Your objective:
Find every line in the records that holds the string "What". Copy each one.

Listed records:
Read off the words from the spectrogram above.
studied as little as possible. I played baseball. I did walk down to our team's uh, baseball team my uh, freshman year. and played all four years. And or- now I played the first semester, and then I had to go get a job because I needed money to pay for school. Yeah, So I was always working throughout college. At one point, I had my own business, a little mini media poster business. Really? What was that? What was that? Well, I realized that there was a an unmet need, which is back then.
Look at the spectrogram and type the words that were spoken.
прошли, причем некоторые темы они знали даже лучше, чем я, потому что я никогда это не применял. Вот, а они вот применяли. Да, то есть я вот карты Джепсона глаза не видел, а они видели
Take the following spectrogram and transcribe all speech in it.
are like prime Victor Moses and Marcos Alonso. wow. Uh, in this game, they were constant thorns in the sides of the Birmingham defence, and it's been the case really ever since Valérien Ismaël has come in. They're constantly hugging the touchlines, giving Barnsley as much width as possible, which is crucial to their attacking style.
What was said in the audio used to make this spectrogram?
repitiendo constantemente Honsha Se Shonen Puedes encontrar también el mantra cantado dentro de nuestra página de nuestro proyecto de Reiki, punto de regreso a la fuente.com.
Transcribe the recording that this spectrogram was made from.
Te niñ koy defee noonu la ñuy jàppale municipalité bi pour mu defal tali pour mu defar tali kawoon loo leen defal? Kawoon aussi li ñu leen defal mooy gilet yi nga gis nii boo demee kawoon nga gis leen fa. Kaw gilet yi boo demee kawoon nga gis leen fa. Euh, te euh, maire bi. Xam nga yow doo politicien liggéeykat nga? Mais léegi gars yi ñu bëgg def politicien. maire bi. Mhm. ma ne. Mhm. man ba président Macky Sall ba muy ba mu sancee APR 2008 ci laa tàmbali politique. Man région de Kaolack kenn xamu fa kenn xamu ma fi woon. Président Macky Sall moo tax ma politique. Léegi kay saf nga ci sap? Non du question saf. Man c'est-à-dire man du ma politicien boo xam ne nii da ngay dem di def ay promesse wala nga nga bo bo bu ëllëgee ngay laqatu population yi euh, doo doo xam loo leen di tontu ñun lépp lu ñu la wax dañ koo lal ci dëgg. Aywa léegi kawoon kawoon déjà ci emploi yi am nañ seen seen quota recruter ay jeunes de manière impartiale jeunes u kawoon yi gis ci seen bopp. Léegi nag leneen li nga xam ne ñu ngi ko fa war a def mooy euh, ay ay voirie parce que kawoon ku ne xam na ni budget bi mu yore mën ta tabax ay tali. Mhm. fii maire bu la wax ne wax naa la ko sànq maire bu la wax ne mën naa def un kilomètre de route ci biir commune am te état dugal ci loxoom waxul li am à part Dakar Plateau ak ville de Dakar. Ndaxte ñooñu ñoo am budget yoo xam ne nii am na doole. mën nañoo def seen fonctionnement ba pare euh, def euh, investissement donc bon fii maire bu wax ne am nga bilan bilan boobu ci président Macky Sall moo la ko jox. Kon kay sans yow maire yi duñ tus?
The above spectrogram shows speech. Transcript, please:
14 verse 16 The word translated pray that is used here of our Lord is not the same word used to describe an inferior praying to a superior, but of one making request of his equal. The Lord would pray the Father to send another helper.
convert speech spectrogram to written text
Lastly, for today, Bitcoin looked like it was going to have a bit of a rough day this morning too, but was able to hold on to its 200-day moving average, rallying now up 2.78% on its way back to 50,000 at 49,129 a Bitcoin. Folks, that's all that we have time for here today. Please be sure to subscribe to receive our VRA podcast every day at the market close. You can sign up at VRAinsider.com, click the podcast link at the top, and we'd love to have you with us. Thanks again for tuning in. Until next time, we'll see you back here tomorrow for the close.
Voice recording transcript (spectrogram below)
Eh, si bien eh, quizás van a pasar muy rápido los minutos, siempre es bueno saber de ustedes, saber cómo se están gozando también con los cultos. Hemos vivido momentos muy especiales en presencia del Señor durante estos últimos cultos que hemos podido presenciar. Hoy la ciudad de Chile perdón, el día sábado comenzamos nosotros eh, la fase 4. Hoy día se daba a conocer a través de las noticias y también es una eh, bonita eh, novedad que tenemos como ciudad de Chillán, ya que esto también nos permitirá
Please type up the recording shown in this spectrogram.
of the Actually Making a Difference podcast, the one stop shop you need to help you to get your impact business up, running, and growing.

Solution below:
studied as little as possible. I played baseball. I did walk down to our team's uh, baseball team my uh, freshman year. and played all four years. And or- now I played the first semester, and then I had to go get a job because I needed money to pay for school. Yeah, So I was always working throughout college. At one point, I had my own business, a little mini media poster business. Really? What was that? What was that? Well, I realized that there was a an unmet need, which is back then.
What was said in the audio used to make this spectrogram?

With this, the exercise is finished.